Richie Hogan says GAAGo has had a positive impact

Former Kilkenny hurler says the streaming service has broadcast games that would otherwise never have been televised

Richie Hogan believes there are far more positives than negatives to GAAGo.

The streaming service, jointly owned by the GAA and RTÉ, has been the subject of huge debate and sparked another political pile-on recently as politicians from all sides – including Taoiseach Simon Harris – weighed in with their tuppence worth.

Hogan is an analyst with GAAGo this year so it might be no surprise he has defended the service, but having worked as a commercial manager with the GAA and GPA for four years, the former Kilkenny hurler feels more than one broadcasting partner is required to cover the quantity of games in the calendar.

“For me, it is kind of quite simple,” says Hogan. “When I was growing up barely any games were on TV, you had a Leinster final, an All-Ireland semi-final, an All-Ireland final and maybe a league final.


“If you think of the amount of sport that is on TV now, if you think about the amount of GAA in general that is on TV, between the under-20, minor, club championships, even the individual county championships are being televised, you just can’t cover every game with one broadcaster, that is pretty obvious.

“The fixtures issue is maybe something they can look at, stretch out those games a little bit longer and give a bit of time to breathe.

“One thing I would say about it is the access issue, which is not a GAA issue. It is more of a government issue with regards to internet around the country. Obviously, that will need to be a priority for everybody, but it has been a great service.”

One of the sticks used to beat GAAGo has been the selection of so many high-profile championship games – particularly Munster SHC fixtures – to be shown behind a paywall, rather than on free-to-air television.

But Hogan raises an interesting counterargument to that point.

“The recent Kilkenny-Carlow game would not have been covered by RTÉ and everybody knows that, that is the reality,” says Hogan.

“And what will happen if you get what people call the ‘main games’ on TV? You will just have Munster championship then, there will be no Leinster championship games on TV other than the Leinster final.

“You could decide to have the very biggest games on free-to-air and let GAAGo cover the ones that are less popular but then you are going to have people from Carlow and Wexford all having to pay to watch their games while people from Cork and Limerick get to watch their games for free, so how is that promoting hurling in those areas?

“It is a very complex issue but I know their hearts are in the right place in the GAA from a broadcasting point of view.

“You can’t run an organisation purely on volunteerism, you must have a sustainable commercial programme which includes broadcasting, sponsorship and fundraising at local level.

“We have one of the greatest sporting organisations in the world, it is not perfect but it is a hell of a lot better than it really should be, so I would be less harsh.”

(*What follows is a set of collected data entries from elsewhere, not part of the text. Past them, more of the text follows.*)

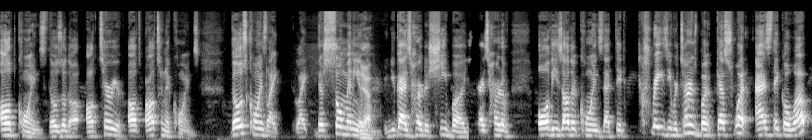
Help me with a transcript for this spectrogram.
altcoins. Those are the ulterior alt, alternate coins. Those coins like like there's so many of Yeah. them. You guys heard of Shiba, you guys heard of all these other coins that did crazy returns, but guess what? As they go up,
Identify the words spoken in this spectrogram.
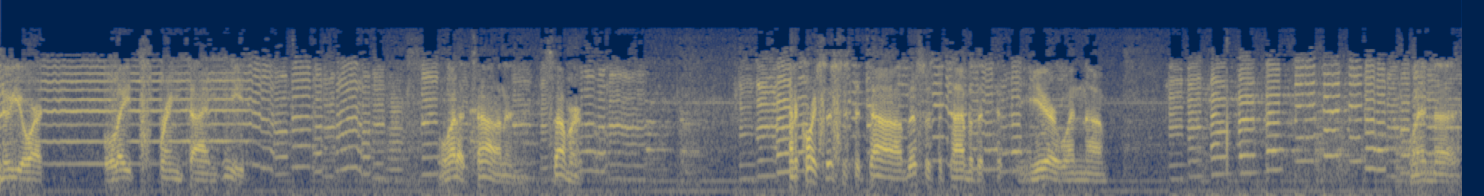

Richie Hogan was speaking at the launch of the 2024 Electric Ireland Minor Championships

Gordon Manning

Gordon Manning

Gordon Manning is a sports journalist, specialising in Gaelic games, with The Irish Times